Yes, we have differences

Yes, we have differences (see below).  No, we share a common humanity. It seems we need a better balance between the two!

To identify a few startling events from our recent past: Timothy Thomas, an unarmed 19 yr. old in Cincinnati shot and killed during Holy Week of 2001. Trayvon Martin, a 17-year-old, shot and killed in 2013.  This month -July 2016 -2 men killed in two consecutive days:  Alton Sterling, 37,in Baton Rouge, LA., Philando Castile, 32, killed in St. Paul, MN. All of these men reflect what is increasingly seen as a war against Black Men   Not to discount women and children but the deaths of young black men continues to escalate. WHY?  We know there are no simplistic answers.  Today, black men, women, and children continue to be maimed, wounded and/or killed, not just through police brutality but also through economic injustice and stereotypical negative assumptions.  The result throughout our country’s history has been an enduring clash between a white power structure and the lives of the underserved and/or marginalized.

Today’s technology provides increasing surveillance – body cameras worn by police and videos made by civilians if and when an argument is taking place. They are improved, but not perfect,  means to protect both private citizens and the police.

So, what are we to do? What is to be done?  Perhaps it sounds like a cliché but a major way to resolve conflict and difference is to put ourselves into direct contact with those who differ from us. Be it RACE, CLASS, GENDER or CULTURE. Myriad organizations exist that are open to new membership and offer multiple resources.  Find opportunities to develop friendships. Watch films and TV shows that have race/ethnicity, class, gender or culture as a theme. Read books written by people of a different race than yours. Join a book club with diverse participants; gather in each others’ homes.  Attend lectures, conferences with one of these themes.  If you’re able, travel whether it be across the city, statewide, nationally or internationally.  All of these options offer a variety of experiences with the ‘Other’ who can become brother or sister.  The result can be solidarity!

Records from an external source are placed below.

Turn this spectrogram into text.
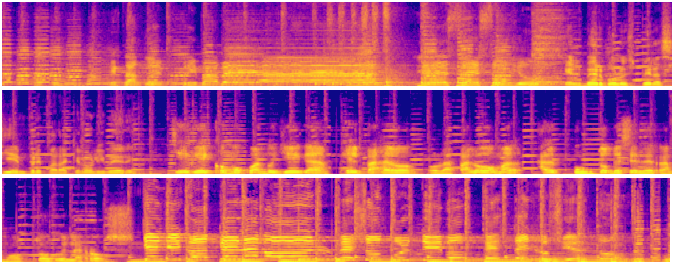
estando en primavera el verbo lo espera siempre para que lo libere. Llegué como cuando llega el pájaro o la paloma al punto donde se derramó todo el arroz. ¿Quién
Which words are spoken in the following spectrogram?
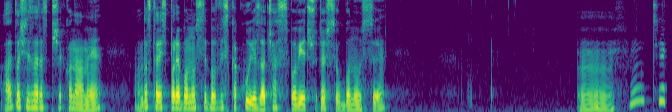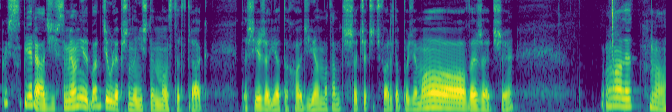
Ale to się zaraz przekonamy. On dostaje spore bonusy, bo wyskakuje za czas z powietrzu, też są bonusy. Mm, no to jakoś sobie radzi. W sumie on jest bardziej ulepszony niż ten Monster Truck. Też jeżeli o to chodzi. On ma tam trzecie czy czwarte poziomowe rzeczy. No ale, no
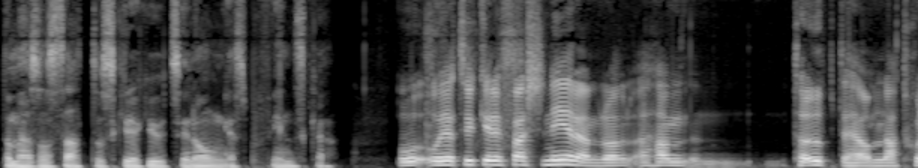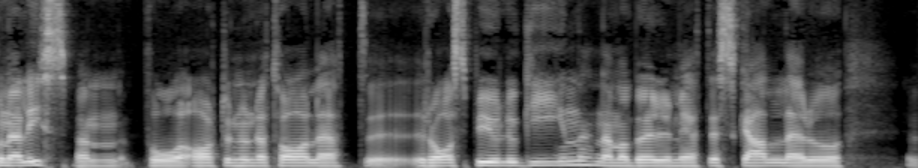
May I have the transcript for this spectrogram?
De här som satt och skrek ut sin ångest på finska. Och, och jag tycker det är fascinerande, han tar upp det här om nationalismen på 1800-talet, eh, rasbiologin, när man började mäta skaller och eh,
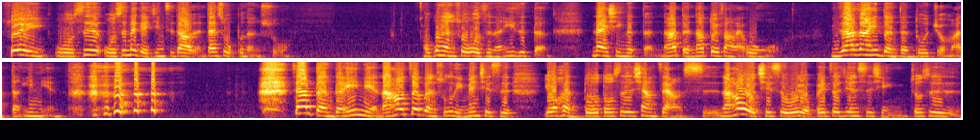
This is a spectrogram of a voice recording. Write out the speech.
所以我是我是那个已经知道的人，但是我不能说，我不能说，我只能一直等，耐心的等，然后等到对方来问我，你知道这样一等等多久吗？等一年，这样等等一年，然后这本书里面其实有很多都是像这样事，然后我其实我有被这件事情就是。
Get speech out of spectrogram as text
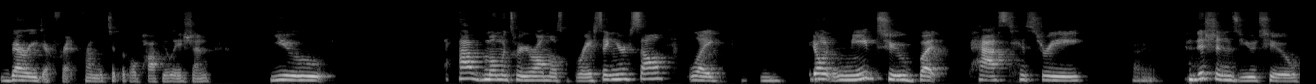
very different from the typical population, you have moments where you're almost bracing yourself. Like, you don't need to, but past history right. conditions you to.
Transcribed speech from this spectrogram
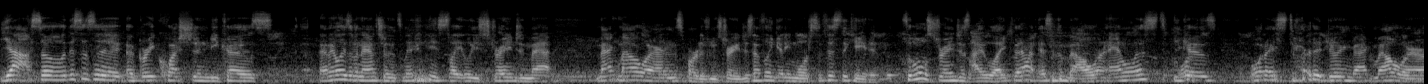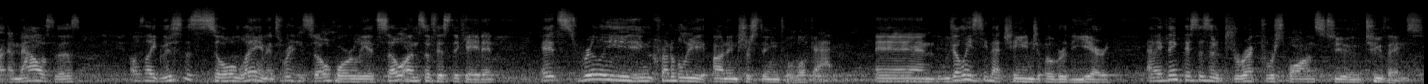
Yeah, so this is a, a great question because, and I always have an answer that's maybe slightly strange in that Mac malware, and this part isn't strange, it's definitely getting more sophisticated. What's a little strange is I like that as a malware analyst because when I started doing Mac malware analysis, I was like, this is so lame. It's written so poorly. It's so unsophisticated. It's really incredibly uninteresting to look at. And we've only seen that change over the year. And I think this is a direct response to two things.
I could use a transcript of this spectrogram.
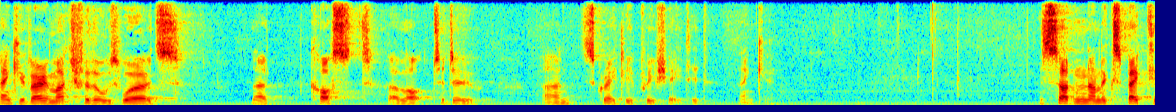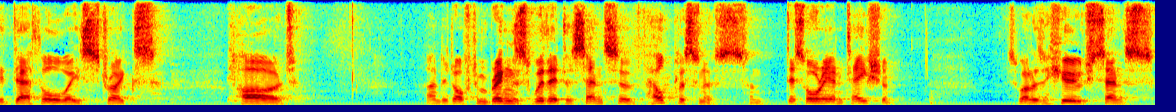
Thank you very much for those words. That cost a lot to do, and it's greatly appreciated. Thank you. The sudden, unexpected death always strikes hard, and it often brings with it a sense of helplessness and disorientation, as well as a huge sense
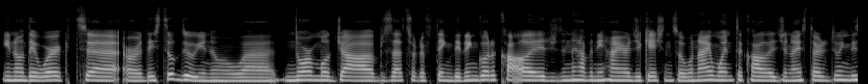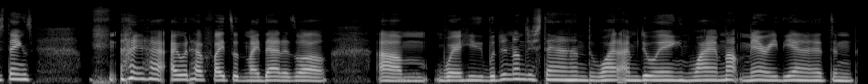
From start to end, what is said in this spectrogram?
you know, they worked uh, or they still do, you know, uh, normal jobs, that sort of thing. They didn't go to college, didn't have any higher education. So when I went to college and I started doing these things, I ha- I would have fights with my dad as well, um, where he wouldn't understand what I'm doing and why I'm not married yet, and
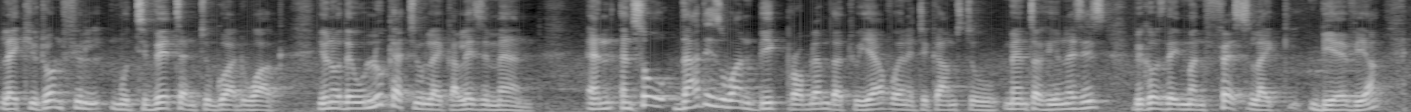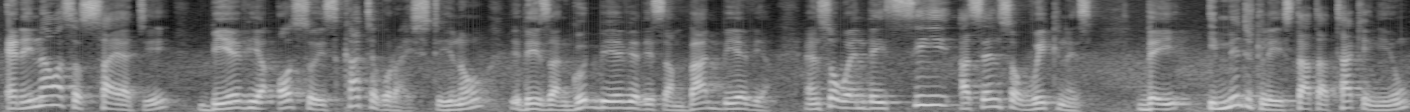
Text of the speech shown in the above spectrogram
like you don't feel motivated to go and work. You know, they will look at you like a lazy man. And, and so that is one big problem that we have when it comes to mental illnesses because they manifest like behavior. And in our society, behavior also is categorized. You know, there's some good behavior, there's some bad behavior. And so when they see a sense of weakness, they immediately start attacking you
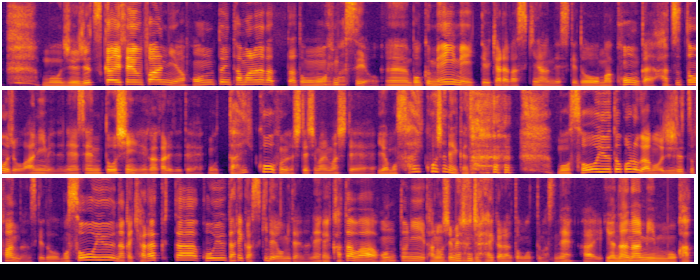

I believe there is much truth and wisdom in the saying “we fear what we do not know”.   Police, in addition, need training in new approaches that will nurture better, more effective ways to relate to the public whom they serve. Finally, I encourage you to view the following video.
(5 minutes)

Be the change you want to see.  Gandhi